Lost Welsh Independent Bus Companies

It was before Christmas 2017 when the idea for this post entered my head after learning about more Welsh bus company collapses. Though I might have had the motivation to write it up then, the topic felt unseasonal so I left it to one side for a while.

There are plenty of reasons why the subject is too sober for what was supposed to be a joyful time of year. In the companies listed below, there seems to be a repeating story of hardship and subsequent collapse. In some cases, business management was not what it should and the Welsh traffic commissioner never takes too kindly to sudden closure of any bus company and there has been too much cause for hearings to take place in Welshpool.

Most of the affected concerns operated rural bus routes under council contracts, an easier revenue earner during the years of Labour government in London but much tougher now in more austere times. Such is the geography of Wales, that many firms prospered once more funding was on offer from the late nineties until the end of the next decade. One bus industry professional commented that he was involved in setting up a business in the nineties because public subsidy was about to increase and the Cheshire bus network was much stronger back then so the same might have been possible for Wales.
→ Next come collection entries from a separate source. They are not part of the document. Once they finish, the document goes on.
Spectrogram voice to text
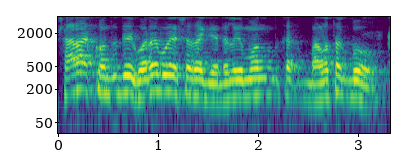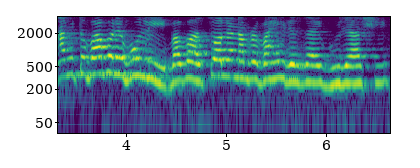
সারাক্ষণ যদি ঘরে বসে থাকে তাহলে কি মন খা- ভালো থাকব? আমি তো বাবারে বলি বাবা চলেন আমরা বাইরে যাই ঘুরে আসি।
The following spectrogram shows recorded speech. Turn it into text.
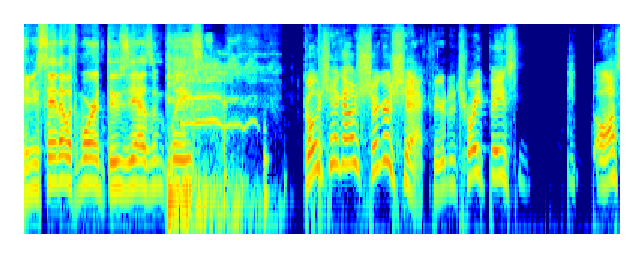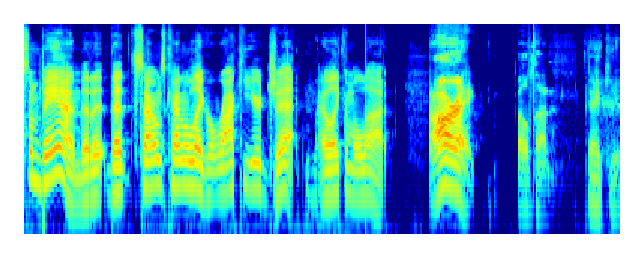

That is not how it is now and bus patronage cannot be helped by service cuts either so a vicious circle comes into being. Then, smaller firms suffer and the hilly nature of Wales makes it hard too for large operators with Arriva and Veolia pulling out of mid Wales. It all makes for a troubled network so the presence of the Welsh Government support TrawsCambria network is invaluable because we cannot say that all is well yet.

When you see the list below, it is easy to see how instability can rein so anything that helps has to be good. After all, bus passengers need to sure that services will operate as advertised and the last thing that councils need is repeated re-tendering of services. Hopefully, the decline can be halted and we see a reduced number of failures over time. You only can hope for better.

D & J Jones and Son

In the wake of the collapse of GHA Coaches, this Wrexham based operator took on a lot of extra work before it too collapsed immediately before Christmas 2017. It was said that staffing issues were the cause rather than financial pressures but it left Wrexham Council with the task of replacing many services in order to keep transport services going in the borough.

Express Motors

2018 started with much change in the bus network in northwest Wales (Anglesey, Gwynedd, Conwy) because of this operator’s loss of its licence. The cause was a coach crash in France that revealed discrepancies in vehicle maintenance records. There were two family owned companies on site with similar names, one offering private and the other providing local bus services. Both were closed and a replacement company appears not to have been set up to continue in the bus service business. The result is that all council contracted routes were retendered.

GHA Coaches

GHA Coaches rose very quickly across North and Mid Wales as well as Cheshire and Shropshire. It now looks as if the expansion may have been too rapid for service quality declined and cashflow problems meant that taxes were unpaid and service quality suffered too. In the end, the company was wound up by Her Majesty’s Revenue and Customs (HMRC). The company’s directors tried starting another company but were disqualified from continuing with such operations by the traffic commissioner, an understandable action given how quickly GHA Coaches had collapsed and the chaos that resulted.

Padarn Bus

Llanberis’ Padarn Bus was another bus company that failed in northwest Wales and there was a fraud investigation mounted after that happened. That happened in 2014 and so comes before others on this list. It was a sign of what was to come.

Silcox Coaches

This Pembrokeshire operator failed for financial reasons not long before GHA Coaches. The business had been sold in order to gain added investment that never materialised. It then was bought back by the family that owned for much of its long history but it never recovered.

A proper bus company?

Most bus companies offer collections of timetables on their websites but Veolia Transport doesn’t bother, merely telling everyone to go Traveline instead. When the rest of your competition offers the more complete service, this looks lazy and makes your bus enterprise look like an afterthought bolted on to your environmental services, water and energy divisions. Going further, it gives the impression that the organisation is a jobsworth utility company, surely not what it wants to do at all. It wouldn’t be such a problem if all of the areas where Veolia operates took up the baton and compensated accordingly but that in’t always the case. Until recently, Powys was such an example but a new website seems to address this so it is a case of giving credit where it is due. Veolia probably still needs to make more of an effort though, even if it makes a good job of providing the actual services. For example, it operates LUAS, Dublin’s tram service, very well and I can vouch for the quality of the provided customer service but that needs to make its way onto the web for all to see.